- Urge the Russian authorities to conduct a thorough and transparent investigation of the allegations made by Ildar Dadin of torture and ill-treatment, with the participation of independent human rights experts; calls for an independent investigation into the allegations of torture, abuse and degrading and inhumane treatment on the part of state officials in Russian detention facilities, labor camps and prisons;
- Call on the Russian Federation, in this regard, to carry out a thorough review of its penitentiary system with a view to undertaking a deep reform of the system, and to fully implement the standards agreed under the relevant international conventions;
- Express its solidarity with those arrested in Russia and in the temporarily occupied territories of Ukraine, including Crimean Tatars, on false and unsubstantiated charges, and calls for their immediate release;
- Remind Russia of the importance of full compliance with its international legal obligations, as a member of the Council of Europe and the Organization for Security and Cooperation in Europe, and with fundamental human rights and the rule of law as enshrined in various international treaties and agreements that Russia has signed and is party to; underlines that the Russian Federation can be considered a reliable partner in the sphere of international cooperation only if it keeps up its obligations under international law;
- Work with 28 EU Member States and the EU institutions in developing a unified policy towards Russia that commits them to a strong common message concerning the role of human rights in the USA-EU-Russia relationship and respect for international law; call on the EU to develop a substantive and concrete strategy supporting Russian civil society and organizations, making use of the European Instrument for Democracy and Human Rights;
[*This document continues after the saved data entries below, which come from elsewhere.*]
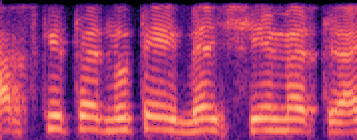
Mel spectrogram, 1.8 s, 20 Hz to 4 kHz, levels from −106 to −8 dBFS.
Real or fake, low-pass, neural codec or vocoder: real; 3.6 kHz; none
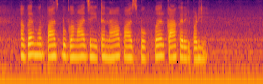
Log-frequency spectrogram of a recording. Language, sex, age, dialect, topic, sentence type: Chhattisgarhi, female, 56-60, Western/Budati/Khatahi, banking, question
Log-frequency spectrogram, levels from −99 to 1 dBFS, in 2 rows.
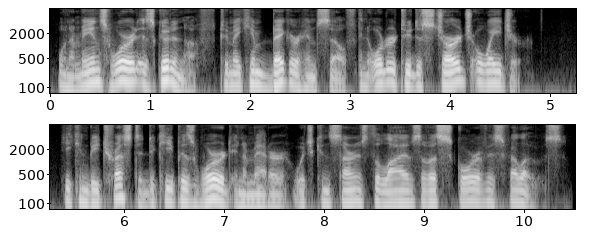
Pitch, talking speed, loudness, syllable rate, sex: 105 Hz, 225 wpm, -18 LUFS, 5.4 syllables/s, male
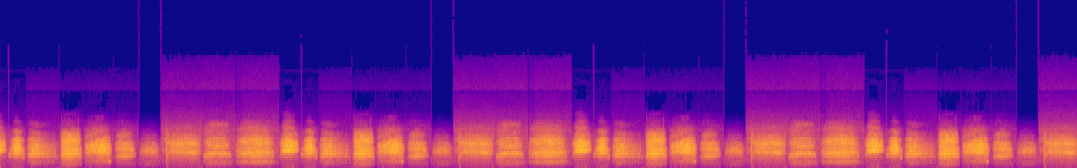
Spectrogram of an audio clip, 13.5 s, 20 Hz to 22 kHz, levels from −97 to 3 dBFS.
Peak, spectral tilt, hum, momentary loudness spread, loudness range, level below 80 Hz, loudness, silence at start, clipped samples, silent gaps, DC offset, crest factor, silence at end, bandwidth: 0 dBFS; 2 dB/octave; none; 9 LU; 2 LU; -72 dBFS; -16 LUFS; 0 s; under 0.1%; none; under 0.1%; 18 dB; 0 s; 14 kHz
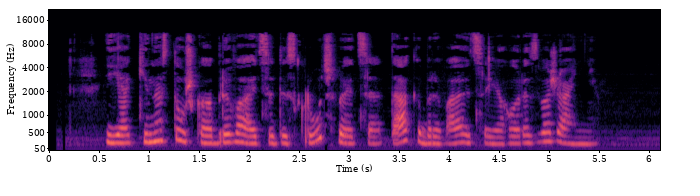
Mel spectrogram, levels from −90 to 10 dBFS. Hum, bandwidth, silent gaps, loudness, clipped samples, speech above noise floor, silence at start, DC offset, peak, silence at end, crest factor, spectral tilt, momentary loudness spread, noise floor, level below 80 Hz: none; 11.5 kHz; none; -28 LUFS; under 0.1%; 31 dB; 0.35 s; under 0.1%; -12 dBFS; 0.65 s; 16 dB; -4 dB/octave; 7 LU; -59 dBFS; -70 dBFS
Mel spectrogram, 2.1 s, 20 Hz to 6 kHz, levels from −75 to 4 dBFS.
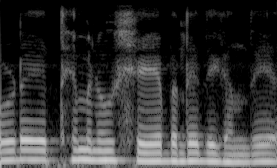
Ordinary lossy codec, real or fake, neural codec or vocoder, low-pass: none; real; none; 5.4 kHz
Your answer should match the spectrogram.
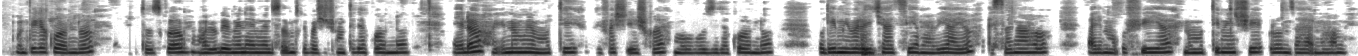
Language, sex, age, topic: Kinyarwanda, female, 18-24, health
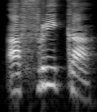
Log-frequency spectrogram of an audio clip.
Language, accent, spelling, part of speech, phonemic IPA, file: Swahili, Kenya, Afrika, proper noun, /ɑfˈɾi.kɑ/, Sw-ke-Afrika.flac
- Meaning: Africa (the continent south of Europe and between the Atlantic and Indian Oceans)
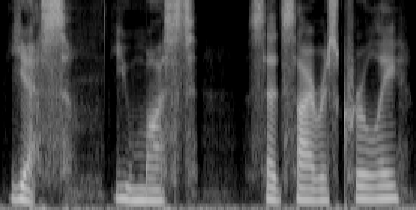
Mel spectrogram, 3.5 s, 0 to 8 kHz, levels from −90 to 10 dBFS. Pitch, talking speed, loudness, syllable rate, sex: 165 Hz, 105 wpm, -21 LUFS, 3.1 syllables/s, female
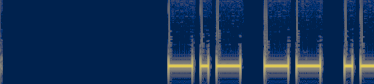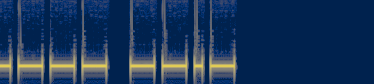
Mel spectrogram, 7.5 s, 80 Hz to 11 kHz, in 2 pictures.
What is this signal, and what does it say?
Morse code, heard as a keyed tone, about 16 wpm, 700 Hz. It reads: KM1Q
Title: USA Call Signs - 4 Characters - Repeated 3x - 15wpm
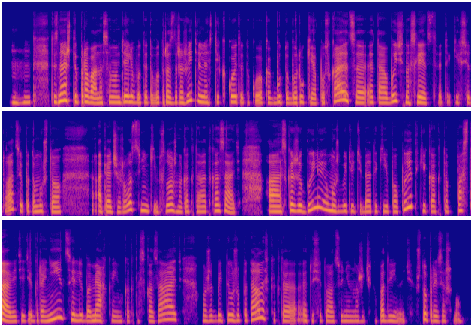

- Adopt a series of targeted sanctions to punish those responsible for the mistreatment of Ildar Dadin and other human rights activists.
Magnitsky Act Initiative
Free Russia Foundation